"If someone can be reasonably assured that it's one and done, that could work," Bell said. "But in this case, it's not going to work."
Businesses go public
The sources of the publicity were two of Niagara Falls' major tourism businesses.
The Maid of the Mist, whose boat dock was surrounded by the sewage discharge, tweeted a photo and later tweeted a video it received from Rainbow Air, a Niagara Falls helicopter tour company. The video, in particular, has been used by almost every news website that carried the story.
Pat Proctor, the Rainbow Air vice president and pilot who shot the video from 1,100 feet up, is the chairman of the Niagara Falls Tourism Advisory Board.
"It was a concern that tourists were definitely tweeting out themselves, so what are you going to do? Are you going to block everybody out?" Proctor asked. "I wouldn't go after the businesses or the tourism agencies themselves. The responsibility is not ours, it's the Water Board's."
Proctor said he didn't know what caused the black stain on the water, because he had never seen anything like it in 22 years of flying above the Falls. He said he feared it might be an oil leak, perhaps from a Maid of the Mist boat.
"It was very alarming," Proctor said. "If anything, I thought we were helping and aiding. What if it was an oil leak?"
"We have an obligation to guests to inform them of anything that might impact their experience," Maid spokesman Kevin Keenan said.
"This is a really good example of an effective use of social media. Our guests and employees were asking about the black water and the odor, and our calls to city officials were not answered, so we took to Twitter. After that, it didn't take them long to start answering questions," he said.
The media coverage and Cuomo's order for an investigation "reinforce that we made the right decision," Keenan said.
"I don't really blame Rainbow Air," said Jeffrey E. Flach, a hostel owner who serves on the Tourism Advisory Board.
"Certainly, thousands of people saw it, the people on the boat smelled it. It could have gotten out many different ways," Flach said. "At the end of the day, transparency is a good thing."

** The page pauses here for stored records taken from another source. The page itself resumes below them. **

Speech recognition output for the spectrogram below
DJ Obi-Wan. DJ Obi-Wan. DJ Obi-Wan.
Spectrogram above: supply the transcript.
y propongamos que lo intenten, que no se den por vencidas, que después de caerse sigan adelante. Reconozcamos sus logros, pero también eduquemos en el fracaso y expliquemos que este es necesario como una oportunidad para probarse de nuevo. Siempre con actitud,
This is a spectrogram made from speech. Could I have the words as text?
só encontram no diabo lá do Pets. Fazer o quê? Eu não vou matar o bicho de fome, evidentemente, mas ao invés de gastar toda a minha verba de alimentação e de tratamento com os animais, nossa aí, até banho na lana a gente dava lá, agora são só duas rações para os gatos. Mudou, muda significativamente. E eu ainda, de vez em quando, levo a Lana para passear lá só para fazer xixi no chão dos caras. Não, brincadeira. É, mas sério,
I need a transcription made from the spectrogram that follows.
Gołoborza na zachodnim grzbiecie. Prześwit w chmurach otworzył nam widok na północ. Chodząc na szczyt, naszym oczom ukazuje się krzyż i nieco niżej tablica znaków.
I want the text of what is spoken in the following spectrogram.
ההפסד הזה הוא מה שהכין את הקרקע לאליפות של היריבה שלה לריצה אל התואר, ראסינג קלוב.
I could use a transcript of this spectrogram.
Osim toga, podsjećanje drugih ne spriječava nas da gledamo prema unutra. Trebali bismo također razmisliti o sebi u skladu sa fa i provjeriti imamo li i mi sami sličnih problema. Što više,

"But (tourists) tweeting it to their small audiences isn't going to get it picked up by national media," Percy said. "I think people have to be more careful when putting out information into the press or into social media networks."

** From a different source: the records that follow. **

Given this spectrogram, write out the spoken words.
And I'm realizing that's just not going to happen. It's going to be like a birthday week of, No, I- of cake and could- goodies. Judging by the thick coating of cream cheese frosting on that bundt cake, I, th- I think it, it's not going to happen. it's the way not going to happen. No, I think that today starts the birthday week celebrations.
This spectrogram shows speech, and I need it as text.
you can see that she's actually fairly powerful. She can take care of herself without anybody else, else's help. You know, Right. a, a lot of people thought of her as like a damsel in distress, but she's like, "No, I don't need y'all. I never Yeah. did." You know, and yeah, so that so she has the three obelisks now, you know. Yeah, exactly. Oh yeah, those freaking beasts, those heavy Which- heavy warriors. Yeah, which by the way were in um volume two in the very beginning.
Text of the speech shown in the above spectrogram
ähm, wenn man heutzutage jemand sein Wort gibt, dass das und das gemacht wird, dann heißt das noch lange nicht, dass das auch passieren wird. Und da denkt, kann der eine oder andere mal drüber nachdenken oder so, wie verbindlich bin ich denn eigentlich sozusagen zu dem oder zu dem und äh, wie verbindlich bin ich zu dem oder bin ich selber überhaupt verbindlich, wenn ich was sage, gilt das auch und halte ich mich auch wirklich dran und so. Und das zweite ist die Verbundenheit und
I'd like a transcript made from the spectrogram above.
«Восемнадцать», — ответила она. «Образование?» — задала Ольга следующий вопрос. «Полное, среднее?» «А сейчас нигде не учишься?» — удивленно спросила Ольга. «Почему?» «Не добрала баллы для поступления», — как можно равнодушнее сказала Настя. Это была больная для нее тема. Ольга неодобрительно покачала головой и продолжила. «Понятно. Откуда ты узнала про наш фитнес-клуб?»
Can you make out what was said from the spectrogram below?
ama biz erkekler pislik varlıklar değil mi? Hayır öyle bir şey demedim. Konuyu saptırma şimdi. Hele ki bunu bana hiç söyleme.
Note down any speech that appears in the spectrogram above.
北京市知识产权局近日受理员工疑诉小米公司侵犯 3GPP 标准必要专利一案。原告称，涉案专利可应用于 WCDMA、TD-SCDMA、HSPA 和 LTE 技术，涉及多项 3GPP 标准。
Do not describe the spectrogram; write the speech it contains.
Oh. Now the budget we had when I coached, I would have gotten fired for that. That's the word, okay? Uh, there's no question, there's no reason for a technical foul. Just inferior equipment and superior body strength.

"You never want any negative publicity," Percy added. "Some people think negative publicity is still good. I don't. I don't think a situation like this is good for anyone. Sometimes when a video is put forth, you don't realize that it can hit the world stage immediately and cause negative damage. I think this could have been contained by certain people and it wouldn't have been blown out of control."
"The bottom line is, this never should have happened to begin with," Percy said. "It's not Rainbow Air or the Maid of the Mist. The people whose fault it is, is the Water Board. This should have never happened on that day or in that time frame, and the Water Board is the culprit here."
World media impact
The video Proctor released has been seen across the world.
Besides heavy coverage in local and Canadian media, the story was picked up by the BBC , whose story was headlined "Niagara Falls: Smelly black water shocks visitors."
The BBC story was picked up around the world and even translated into Spanish.
Overseas, the Evening Standard of London reported, "Water near base of Niagara Falls turns alarming shade of black as tourists look on."
"Mysterious smelly black water seeps into Niagara Falls," reported another London paper, the Daily Mail.
In Australia, the Sydney Morning Herald reported, "Smelly water oozes into Niagara Falls," with sound bites of Water Board officials and tourists set to a soundtrack of spooky music.
Even "Vas Iz Neias?" whose website calls itself "The Voice of the Orthodox Jewish Community," picked up the story.
The Maid of the Mist itself doesn't seem to have been harmed by the flap.
There have been no reports of tourists canceling rides.
"It's had no impact on operations," Keenan said.